  • Negative results can lead to false assurance. For example, you may have been unknowingly bitten by a different tick that was infected.

However, you may want to learn to identify various ticks. Different ticks live in different parts of the country and transmit different diseases.

4. Learn about tick bite prevention and go back outside and enjoy nature in New Hampshire!

Read more about ticks and Lyme Disease online at the CDC. Check out this Tick Bite Fact Sheet from the NH DHHS.

Some tips for avoiding tick bites:

  • Stay on trails outdoors; avoid areas of overgrown brush and tall grasses.

  • Wear light-colored clothing so ticks can be easily seen.

  • Wear long pants, a long-sleeved shirt, closed toe shoes with socks, and a hat.

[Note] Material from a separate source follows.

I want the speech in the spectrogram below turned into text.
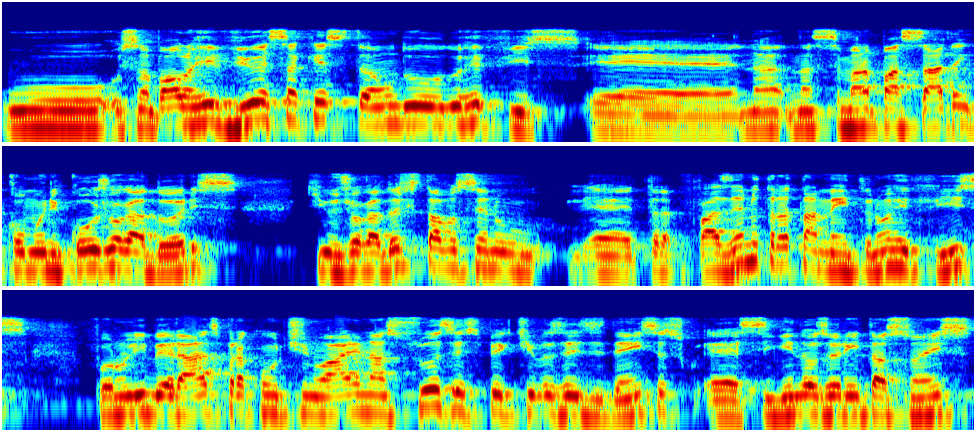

Tuck your pants into your socks and your shirt into your pants.

  • Check yourself, your children, and your pets often for ticks (at bedtime and in the morning!), shower after returning indoors.

  • Use insect repellent containing DEET or permethrin (always follow directions).

  • After returning indoors, run clothes in the dryer on high heat to kill any ticks that may be on the clothing.

Create a Tick-safe Zone to Reduce Ticks in the Yard

The Connecticut Agricultural Experiment Station has developed a comprehensive Tick Management Handbook[PDF – 8.53 MB] for preventing tick bites. Here are some simple landscaping techniques that can help reduce tick populations:

  • Remove leaf litter.

  • Clear tall grasses and brush around homes and at the edge of lawns.

  • Place a 3-ft wide barrier of wood chips or gravel between lawns and wooded areas to restrict tick migration into recreational areas.

  • Mow the lawn frequently.

  • Stack wood neatly and in a dry area (discourages rodents).

  • Keep playground equipment, decks, and patios away from yard edges and trees.

  • Discourage unwelcome animals (such as deer, raccoons, and stray dogs) from entering your yard by constructing fences.

  • Remove old furniture, mattresses, or trash from the yard that may give ticks a place to hide.


Questions or Comments?
We encourage you to contact us whenever you have an interest about our services.

Call (603) 224-1929

248 Pleasant St. Suite 1700
Concord, NH 03301